Work required => When the string "about" is part of a line below, that line should be copied.

Records for this exercise =>
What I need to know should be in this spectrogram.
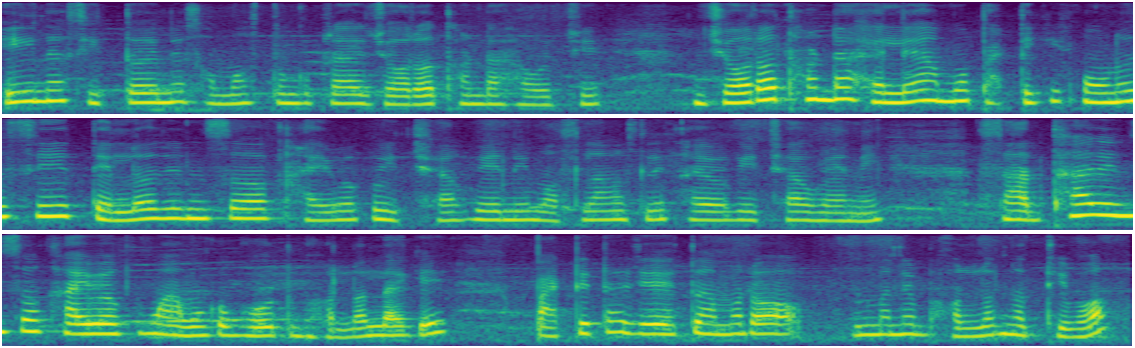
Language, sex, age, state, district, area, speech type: Odia, female, 45-60, Odisha, Cuttack, urban, spontaneous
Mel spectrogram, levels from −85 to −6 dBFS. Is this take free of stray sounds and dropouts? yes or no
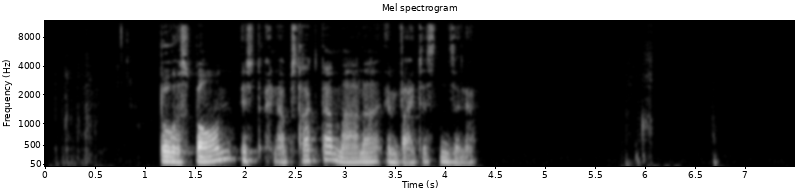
yes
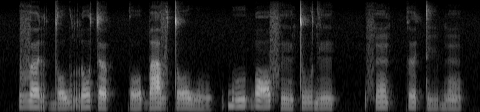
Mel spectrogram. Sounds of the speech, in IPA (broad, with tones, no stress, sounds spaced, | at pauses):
v œ˦ r d o˨˦ w r o˦ t œ˨ kː o˨˦ b a˦ v t o˦ w u˨ | ɓ u˦ ɠ ɔ˦ f ĩ˨ t u˦ d ĩ˦ | f õ˦ kː ʏ˦ t i˨ b õ˨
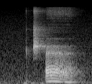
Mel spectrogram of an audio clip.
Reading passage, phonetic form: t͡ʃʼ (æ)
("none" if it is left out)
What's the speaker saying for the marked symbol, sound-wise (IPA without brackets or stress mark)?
æ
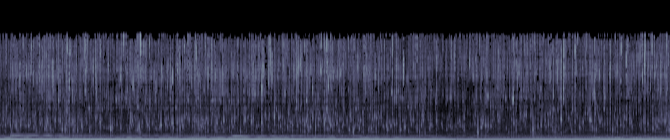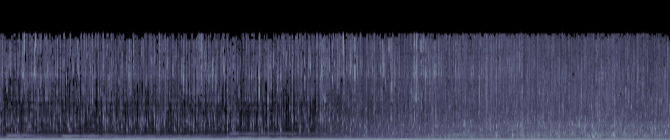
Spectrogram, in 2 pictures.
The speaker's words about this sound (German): Manche dieser Bäche sind winzig klein und filigran nicht viel mehr als ein paar silberne Fäden, die nebeneinander von Felsstufe zu Felsstufe verlaufen. Hier tröpfelt das Wasser ganz sanft, behutsam regelrecht.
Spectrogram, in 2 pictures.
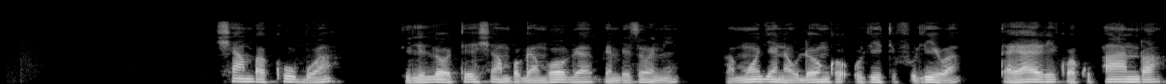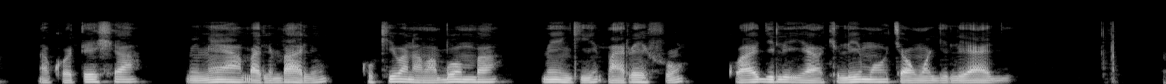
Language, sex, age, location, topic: Swahili, male, 25-35, Dar es Salaam, agriculture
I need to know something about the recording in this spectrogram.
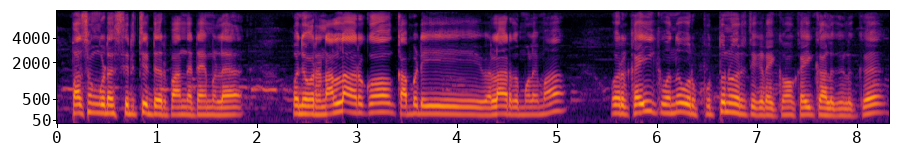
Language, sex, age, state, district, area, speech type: Tamil, male, 18-30, Tamil Nadu, Kallakurichi, urban, spontaneous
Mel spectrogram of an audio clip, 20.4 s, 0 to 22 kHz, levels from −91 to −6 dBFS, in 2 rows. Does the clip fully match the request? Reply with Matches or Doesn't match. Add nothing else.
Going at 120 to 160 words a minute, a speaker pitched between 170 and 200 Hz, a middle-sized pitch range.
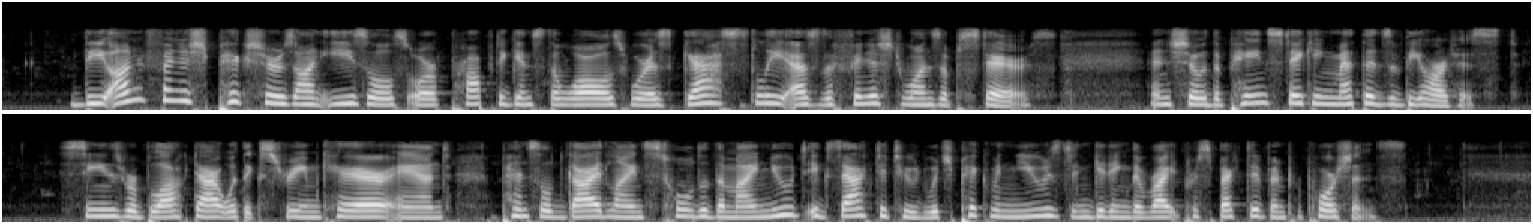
Doesn't match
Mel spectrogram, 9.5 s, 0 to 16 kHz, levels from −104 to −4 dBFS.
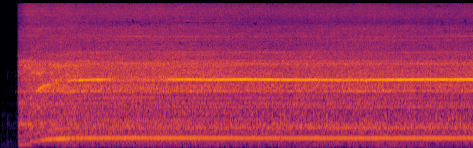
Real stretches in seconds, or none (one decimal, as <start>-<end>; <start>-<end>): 1.3-5.6; 8.7-9.5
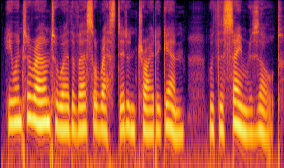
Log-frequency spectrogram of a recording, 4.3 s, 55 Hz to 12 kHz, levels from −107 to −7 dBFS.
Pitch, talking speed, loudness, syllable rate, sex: 200 Hz, 210 wpm, -18 LUFS, 5.5 syllables/s, female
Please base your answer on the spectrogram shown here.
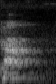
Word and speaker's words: talk: WALK ವಾಕ್, TALK ಟಾಕ್, L silent in English.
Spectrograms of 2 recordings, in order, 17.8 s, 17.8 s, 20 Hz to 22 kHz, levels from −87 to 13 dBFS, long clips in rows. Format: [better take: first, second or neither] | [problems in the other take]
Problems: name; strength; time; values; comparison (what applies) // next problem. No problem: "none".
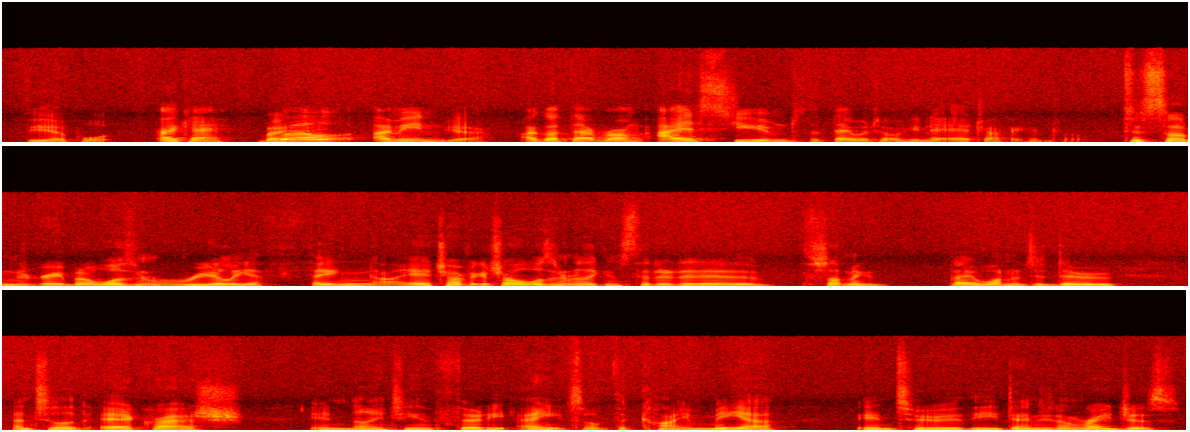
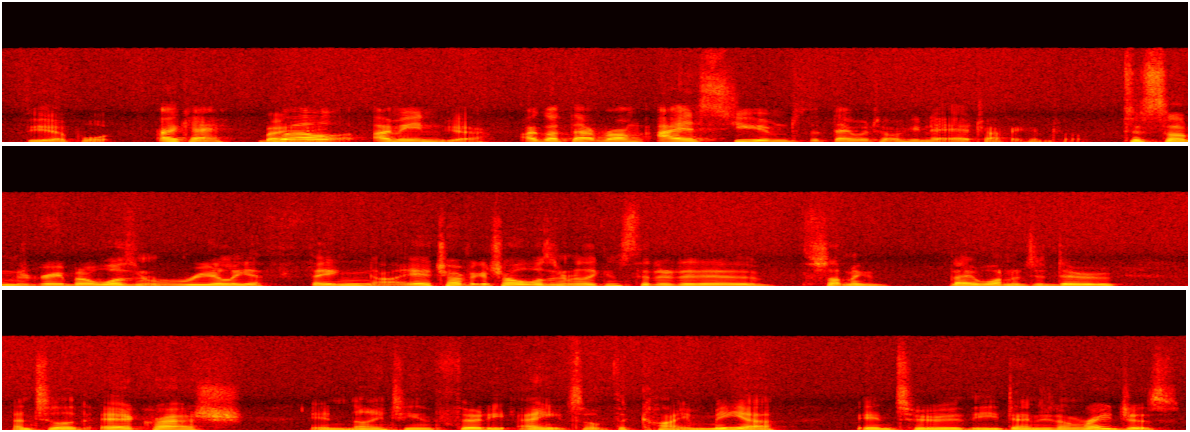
neither | hiss; noticeable; throughout; 20 dB below the speech; the same in both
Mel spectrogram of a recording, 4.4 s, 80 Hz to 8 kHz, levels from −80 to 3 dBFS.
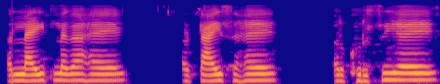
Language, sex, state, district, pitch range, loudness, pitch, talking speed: Hindi, female, Chhattisgarh, Balrampur, 210-230 Hz, -16 LUFS, 220 Hz, 95 wpm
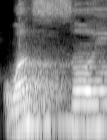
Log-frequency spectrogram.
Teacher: Kemudian saat membaca shad, lidahnya itu terangkat, ya, terangkat. Untuk sementara bisa dibantu mencucu untuk sementara. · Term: huruf shad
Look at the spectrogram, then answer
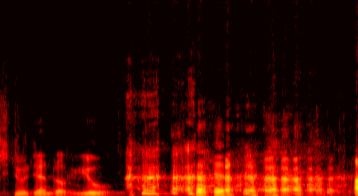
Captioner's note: laughter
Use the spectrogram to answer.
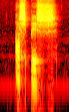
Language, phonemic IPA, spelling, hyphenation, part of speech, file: Dutch, /ˈɑs.pɪs/, aspis, as‧pis, noun, Nl-aspis.ogg
- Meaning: asp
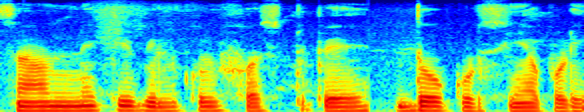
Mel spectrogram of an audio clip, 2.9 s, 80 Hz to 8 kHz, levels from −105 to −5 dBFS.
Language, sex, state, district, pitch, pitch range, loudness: Hindi, male, Uttar Pradesh, Hamirpur, 115 Hz, 110-120 Hz, -17 LUFS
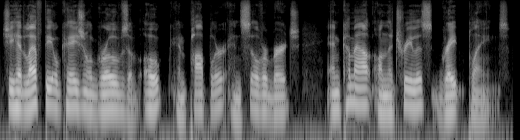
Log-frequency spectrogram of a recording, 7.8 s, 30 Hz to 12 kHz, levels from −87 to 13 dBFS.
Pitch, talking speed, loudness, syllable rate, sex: 110 Hz, 160 wpm, -20 LUFS, 4.0 syllables/s, male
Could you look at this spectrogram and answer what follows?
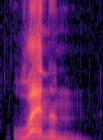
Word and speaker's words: Lennon: Y en todos los apellidos que traen al final son, en realidad ya no se va a pronunciar la O, sino va, por ejemplo, a ser Johnson, Lennon, Harrison, Lennon, Harrison, Johnson,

Completed task =>
The speaker's words about this sound (German): Manche dieser Bäche sind winzig klein und filigran nicht viel mehr als ein paar silberne Fäden, die nebeneinander von Felsstufe zu Felsstufe verlaufen. Hier tröpfelt das Wasser ganz sanft, behutsam regelrecht.
I need to know something about the recording in this spectrogram.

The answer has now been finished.